By BEN JOHNSON
Sequoyah was rolling right along in 2012. The Indians were unbeaten in district play, sporting only one loss on the year — an epic meltdown, which resulted in Victory Christian coming from behind to beat Sequoyah in Week 3.
The Indians were on the verge on their biggest game of the year, set to play at Hilldale for the District 3A-7 championship.
Then the Oklahoma Secondary School Activities Association intervened, and Sequoyah’s season went kerplunk. The OSSAA found the Indians to be in violation of its summer camp policy, thus abolishing anything the Indians had accomplished once the season started in 2012.
Forced to forfeit all nine of its victories on the season, Sequoyah finished the year with a winless mark, a suspended head coach — who has still not been reinstated to coach in Oklahoma — and disgruntled players.
It was a year to forget, for sure.
On top of Brent Scott — Sequoyah’s head coach last season — being dismissed, Sequoyah was also dealt penalties that extended into the offseason. The Indians were only allowed to have spring practice during limited hours; they were not allowed to participate in any type of summer camps this year; and they weren’t allowed to schedule any preseason scrimmages this season against any other schools.
That has made fall practice interesting for Sequoyah, who is slated to open the 2013 campaign at home against Okemah on Sept. 6.
“We’ve been waiting a long time to be practicing,” said Sequoyah head coach Shane Richardson, who was the interim coach for two games last season, before having the interim label removed in the offseason.
“The biggest thing is that the sanctions are what they are. The biggest thing I have to stay grounded about as a coach is preparing a team for a season is a process. We have to build the foundation first.”
While other teams utilized the spring and summer months to lay the ground work for 2013, Sequoyah was left lifting weights and waiting its turn.
“Most other teams get to build their foundations in spring ball and the summer,” Richardson said. “We didn’t get that, and we can’t just skip building the foundation. So we’re doing that now.
“Going brick by brick this season...just having to start behind everybody else.”
Compounding Sequoyah’s lag behind other teams is its roster turnover. The Indians graduated 17 seniors from last season’s team, 15 of which were starters.
But there’s one word that Richardson wants no part of.
“I don’t like to use the word ‘rebuilding,’” he said. “I don’t think we’re rebuilding. Every year has its own challenges.”

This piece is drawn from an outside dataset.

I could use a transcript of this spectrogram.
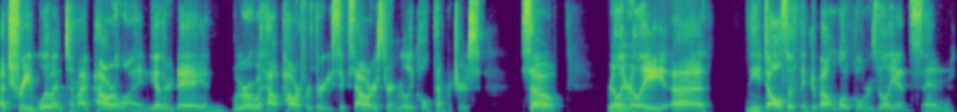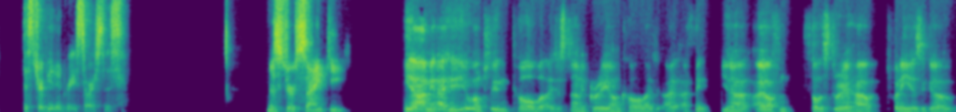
a tree blew into my power line the other day and we were without power for 36 hours during really cold temperatures. So, really, really uh, need to also think about local resilience and distributed resources. Mr. Sankey. Yeah, I mean, I hear you on clean coal, but I just don't agree on coal. I, I, I think, you know, I often tell the story of how 20 years ago,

The Indians were left to fill slots at nearly every position no the field. The two-way playmakers — Niko Hammer, Tanner Sheets, Greydon Elrod, Ryan Helsley and Kyle Helsley — have all given way to names such as Nolan Philpott, Cody Hooper and Nick Kingfisher.
“I think a lot of our kids, they’re playing with a little bit of a chip on their shoulders because of the notion that we’re going to be a little down because of graduation,” Richardson said. “Graduation is a part of life. Players move on every year, and the players this year are carrying on the Sequoyah tradition.”
As for what lies ahead for Sequoyah in 2013, not even Richardson is sure at this point.
“We have so many unknowns right now that we won’t be able to answer any questions (about winning games) until we play somebody,” Richardson said. “Our goal is to get into the playoffs, but that’s probably everybody’s goal.”
One thing is for sure, Richardson said: “Everyone in this program is accustomed to winning, and they don’t want to be the team that lets everyone down.”